Kamala is in, but Karen is out. And Alexa, well, it’s time to log off.
These are some of the discoveries that surfaced from the annual list of the most popular baby names nationwide compiled by the online pregnancy resource center BabyCenter.
The top 10 picks for both boys and girls didn’t change much from the 2019 tally. Liam repeated as the most popular boy’s name, a distinction it claimed for the first time last year, while Sophia, which has the held top spot for girls since 2010, added yet another year to the streak.
As for the rest of the top 10, a few names changed places in the rankings, but there is only one new moniker among the combined 20 names. Mateo — Spanish for Matthew — grabbed the No. 10 spot on the boys’ list, bumping Muhammed down a slot.
The list was based on more than 500,000 babies born so far this year. It combines names that are pronounced the same but spelled differently — Sophia and Sofia, for example.
BabyCenter doesn’t ask for the reasons behind the newborns’ names, but some of the logic is easy to extrapolate. Take Karen, for instance, which fell off the list of the top 100 names after it became associated with a social media put-down of women who demonstrate rude and often racist behavior.
And it’s easy to trace the sudden interest in Kamala, which skyrocketed from relative obscurity after Sen. Kamala Harris became the Democratic VP nominee.
But what’s up with Alexa losing its elite status? The number-crunchers behind the survey think it’s because people have gotten tired of calling out to their kids only to have their computers answer.
As for the increased interest in Mateo, the supposition is that it’s tied to a character on the hit TV show “Jane the Virgin.” It’s also what soccer superstar Lionel Messi named his son, which would explain why there are a lot of newborn Mateos in Argentina.
High-profile deaths were a source of inspiration.

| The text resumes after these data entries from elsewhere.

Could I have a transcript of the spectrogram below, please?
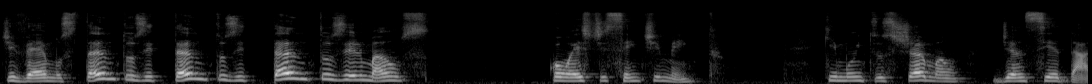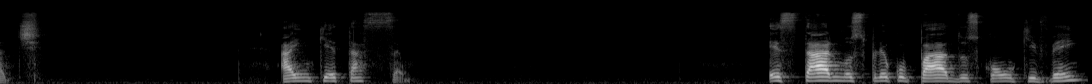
tivemos tantos e tantos e tantos irmãos com este sentimento, que muitos chamam de ansiedade, a inquietação. Estarmos preocupados com o que vem,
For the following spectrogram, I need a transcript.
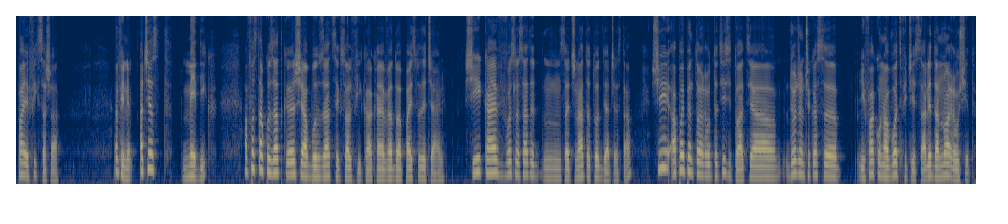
paie fix așa. În fine, acest medic a fost acuzat că și-a abuzat sexual fica, care avea doar 14 ani, și care a fost lăsată însărcinată tot de acesta. Și apoi, pentru a înrăutăți situația, George a încercat să îi facă un avot fiicei sale, dar nu a reușit.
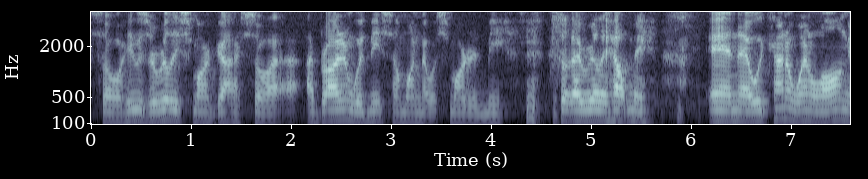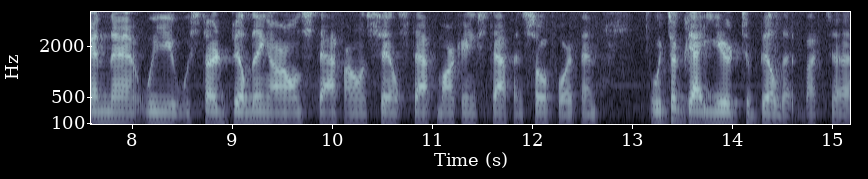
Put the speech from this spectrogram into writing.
So he was a really smart guy. So I, I brought in with me someone that was smarter than me. so that really helped me. And uh, we kind of went along and uh, we, we started building our own staff, our own sales staff, marketing staff, and so forth. And we took that year to build it. But uh,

Following the January helicopter crash that killed Kobe Bryant and his daughter, Gianna, both names climbed significantly in the rankings.
“2020 has been an especially emotional year for families, filled with stress, loss and uncertainty,” Linda Murray, BabyCenter’s global editor in chief, said in a statement. “At a time like this, parents are seeking comfort by naming their babies after people they admire, especially those who’ve passed on. ”

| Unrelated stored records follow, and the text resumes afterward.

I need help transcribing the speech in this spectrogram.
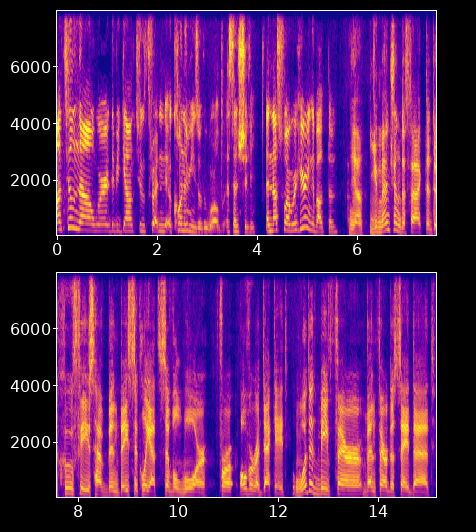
until now, where they began to threaten the economies of the world, essentially. And that's why we're hearing about them. Yeah. You mentioned the fact that the Houthis have been basically at civil war for over a decade. Would it be fair, then fair to say that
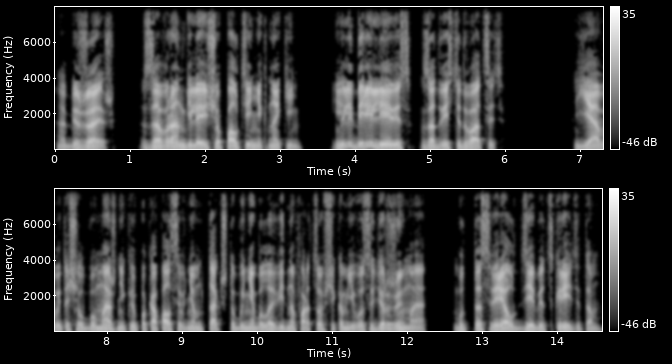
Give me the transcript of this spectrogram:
Обижаешь. За Врангеля еще полтинник накинь. Или бери Левис за 220. Я вытащил бумажник и покопался в нем так, чтобы не было видно форцовщикам его содержимое, будто сверял дебет с кредитом.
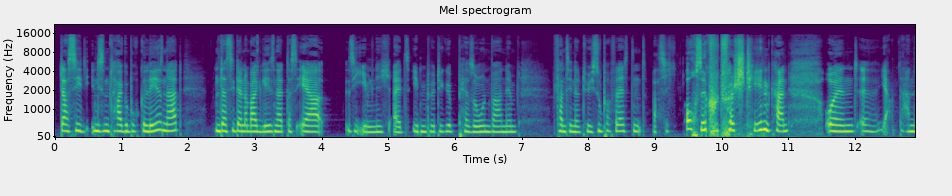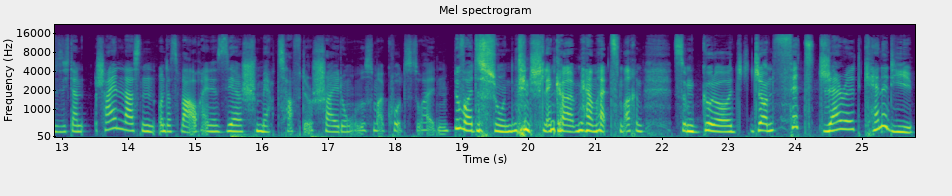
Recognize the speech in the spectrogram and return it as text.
dass sie in diesem Tagebuch gelesen hat und dass sie dann aber gelesen hat, dass er sie eben nicht als ebenbürtige Person wahrnimmt, fand sie natürlich super verletzend, was ich auch sehr gut verstehen kann. Und äh, ja, da haben sie sich dann scheiden lassen und das war auch eine sehr schmerzhafte Scheidung, um es mal kurz zu halten. Du wolltest schon den Schlenker mehrmals machen zum good old John Fitzgerald Kennedy.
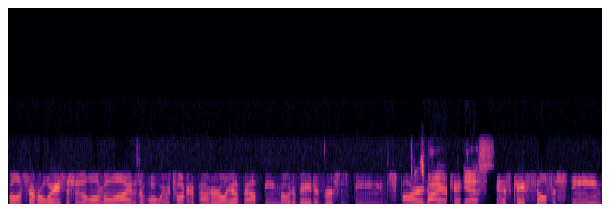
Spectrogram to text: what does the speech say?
Well, in several ways, this is along the lines of what we were talking about earlier about being motivated versus being inspired. Inspired, in case, yes. In this case, self-esteem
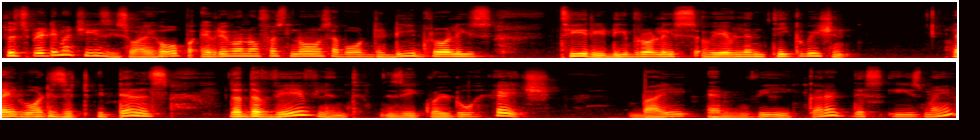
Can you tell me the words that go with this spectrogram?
So it's pretty much easy. So I hope every one of us knows about the de Broglie's theory, de Broglie's wavelength equation. Right? What is it? It tells that the wavelength is equal to h by mv correct? This is my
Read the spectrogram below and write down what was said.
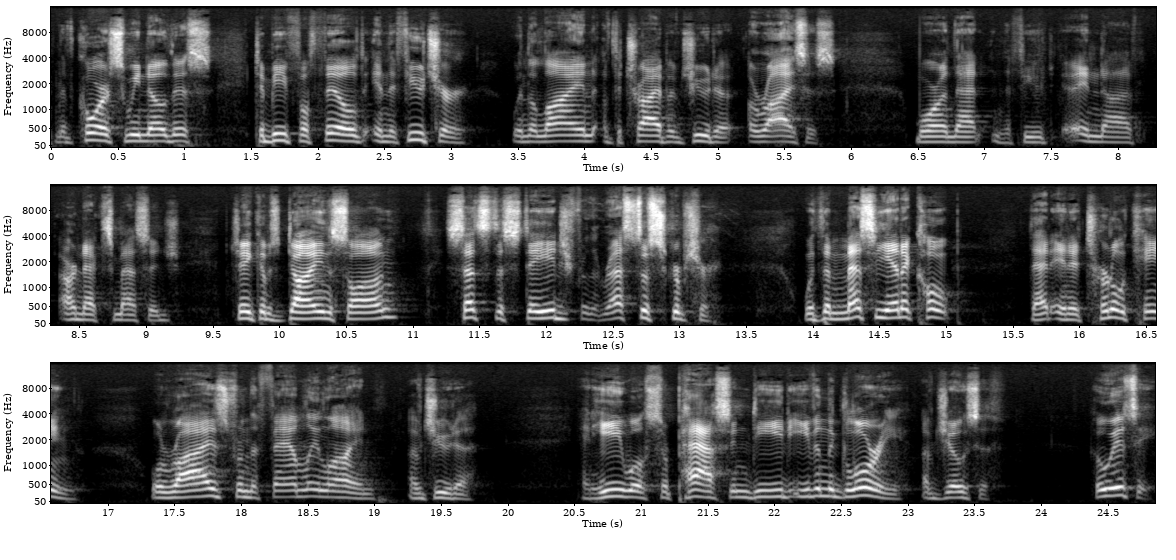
And of course, we know this to be fulfilled in the future when the line of the tribe of Judah arises. More on that in, the in uh, our next message. Jacob's dying song sets the stage for the rest of Scripture with the messianic hope that an eternal king will rise from the family line of Judah, and he will surpass indeed even the glory of Joseph. Who is he?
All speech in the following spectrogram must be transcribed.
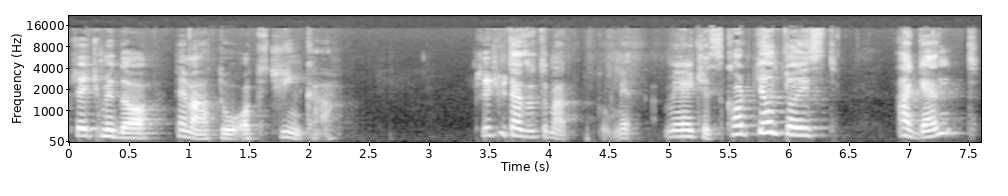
przejdźmy do tematu odcinka. Przejdźmy teraz do tematu. Mia- Mianowicie, Skorpion to jest agent,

Crossover names — ones that used to be gender-specific — also continue to gain popularity.
“Today’s parents are increasingly comfortable with choosing traditional boys’ names for girls and girls’ names for boys,” the statement said. Among such names gaining ground this year were Riley, Noah, Palmer and Sutton.
The top names for girls:
1. Sophia (still the pack leader)
2. Olivia (was No. 2 last year)
3. Riley (was 9)
4. Emma (was 3)
5. Ava (was 4)
6. Isabella (was 6)
7. Aria (was 5)
8. Aaliyah (was 10)
9. Amelia (was 7)
10. Mia (was 8).
The top names for boys
1. Liam (was 1)
2. Noah (was 3)
3. Jackson (was 2)
4. Alden (was 4)
5. Elijah (was 8)
6. Grayson (was 5)
7. Lucas (was 7)
8. Oliver (was 9)
9. Caden (was 6)
10. Mateo (new to the list).
Jeff Strickler • 612-673-7392